We were both suspended for a week, which is not school policy. It bothered me that I had been treated differently than Tyler and to my surprise, it bothered my parents too. My father, typically a very strict man, was far more concerned with how the principal treated me than with why I was in trouble. My parents filed a formal complaint with the district and what followed was nauseating. The principal changed his story multiple times, initially telling my family that I wasn’t smoking, then that I was, then that there was no way to be certain. As it became clearer to him that we were concerned with his conduct, he did more to try and make it seem as though I had done things that I hadn’t. I’m a good kid, honest with my parents and they trusted me. When he was told we were filing a complaint with the district, he told us that what he did was 100% in line with policy. It wasn’t. An investigation followed our complaints and as it moved forward, we were offered the explanation that Gent was “used to harsher schools and overreacted when presented with this issue.” An administrator I respect asked me if I felt there had been more to my interaction with Gent than was appropriate. My boyfriend answered ‘no’ before I had gathered the courage to say I had felt targeted for my gender. I had felt that Gent enjoyed getting me in trouble. I had felt that he asked me to pat myself down twice because he enjoyed watching me while I did it. I will forever regret that I didn’t answer ‘no’ in that moment, because it means more girls could fall victim to the harassment I went through.
“I had felt that Gent enjoyed getting me in trouble. I had felt that he asked me to pat myself down twice because he enjoyed watching me while I did it.”
Elizabeth (@bunnybun51), a contributor to the moment, shared the following:
Here is what multiple students experienced with the teachers and administration:
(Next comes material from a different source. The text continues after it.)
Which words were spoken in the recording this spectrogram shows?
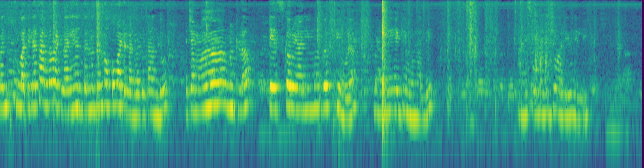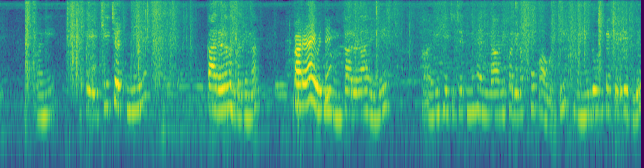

Sexual assault and harassment at LUHSD been occurring since at least 2002. Savana has had some older adults reach out to about inappropriate conduct with students and neglect of sexual assault victims occurring around that time. When I asked her about this, Savana said “it is the norm an assailant is more likely to face a slap on the wrist than any serious consequences.” At the time I contacted Savana and Elizabeth, 29 people had reached out to them with stories, 12 of which have joined the formal complaint. One way to make immediate change is by signing this petition. Their next move is to apply pressure via the media. “We are trying to build up a bit more momentum before we present our complaints to the school, and it’s working,” Savana stated.
However, there are a few critics. “A teacher that once taught Elizabeth and I has begun spreading false statements about my story, saying I’m lying about the details and the principal would never do such a thing. Our response is simple: you don’t know the truth unless you were there. That’s why we’ve been so grateful that so many people have stepped forward and stood hand in hand with us. One girl can be written off as wanting to start drama. Maybe two. Maybe even five. But thirty students of varying ages? All of our stories echo each other. There are names mentioned more frequently than others. Where there’s smoke, there’s fire and unfortunately for LUHSD, this is a f*cking inferno,” said Savana.